Lottie had to wait for weeks, despite being at the top of a ‘super’ urgent transplant list. It became apparent to the family there was a world donor shortage. In Britain, only a quarter of 62 million people agree to become an organ donor. This figure is still reliant on what relatives say after a loved one’s death.

Organisers of Lottie’s campaign ChipBE – which is making national headlines – approached the Charity to plant a tree on behalf of Lottie in Thailand. The aim is to plant “a seed of hope to raise awareness” of the world shortfall in registered organ donors. Organisers have also asked the charity to help highlight the emotive cause to get an extra one million people to sign up as donors; they don’t want families to go through the same “rollercoaster nightmare” they faced.

Lottie’s father Chris, from Torquay, said: “The Plant A Tree Today Foundation is about global issues, just as the shortfall in organ donations is an international crisis.

“Lottie was born with a near-tragic liver disease. We were told that because of the shortfall in organ donations, she was unlikely to receive a liver in time. We wanted to use whatever national and international channels possible to raise awareness of the global problem.

“It’s hard to manage the emotions behind becoming a family free from those fears and the knowledge that sadly somewhere a child that has passed away has given life in their brief journey. But words cannot express how very thankful we are to the parents of the donor who made such a life-saving decision.”

He added: “My daughter was incredibly fortunate. She is one of the youngest and smallest babies in the world to undergo a liver transplant and thanks to a huge number of people is getting steadily better. “It’s simple to register in the UK and only takes a minute to click to the transplant website – but say ChipBE sent you!”

Following the eight-hour operation, Lottie is now doing well, although she will be kept in Birmingham Children’s Hospital, where the transplant took place, monitored by up to 20 doctors and specialists until her condition stabilises. Chris and Julie hope to bring her back home in mid-October.

Hull-born businessman Mr Steel, 40, has pledged his support. “As a family man I can only just begin to emphasise with what Lottie’s family have gone through. I took my children down to one of our tree nurseries in Khao Yai National Park, Thailand and together we planted a tree for Lottie. It was very moving as it brought home how very lucky we are as a family – and how important it is to register as a donor.”

Mr Steel said a plaque – written in English and Thai – will be placed alongside the tree to help highlight the cause and ensure local schools, families, businesses and visitors can see first- hand how to get involved.

PATT, a United Nations Seed Award winner, aims to plant more than one million trees in a fight against climate change and poverty.

PATT Communications Director Christopher Parker – based in Hull – said: “It was humbling to have been approached by Lottie’s family to help raise awareness.

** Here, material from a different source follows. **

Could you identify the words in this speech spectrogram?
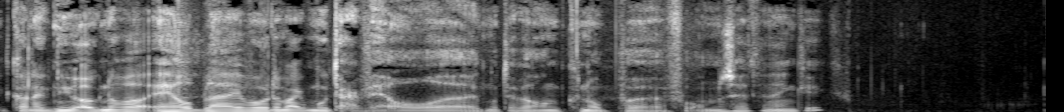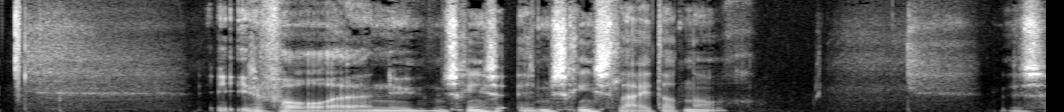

“Our charity work is based on improving the lives for future generations; we had no hesitation in lending our support – and reaching out to our supporters, which ultimately could save a young person’s life.”

For more information on the campaign, please visit www.chipbe.com or to become registered as an organ donor, please visit www.uktransplant.org.uk (and say ChipBE sent you).



For more information about Andrew Steel, or to arrange an interview, contact Christopher Parker of the PATT Foundation on 07875 155892 or visit www.pattfoundation.org.

For more information on ChipBE, please contact Mark McCoy on 07717 663236 or Brydgette Bryon-Edmond on (01672) 540100 or 07841 054443.

Image 1 AS Family Thailand: PATT Founder Andrew Steel pictured with his two children Lauryn, aged 11 and Oliver aged 8 planting a Cassia fistula tree for little Lottie.

Image 2 Little Lottie and Family: Chris and Julie Bryon-Edmond with Lottie – known as Chip.

Notes to editors:

Set up in 2005, the Plant A Tree Today Foundation and UK Charity aims to tackle climate change by planting native trees, reforesting areas which have been destroyed through illegal logging, development and agriculture – and is responsible for huge replanting schemes in Thailand, India and South Africa.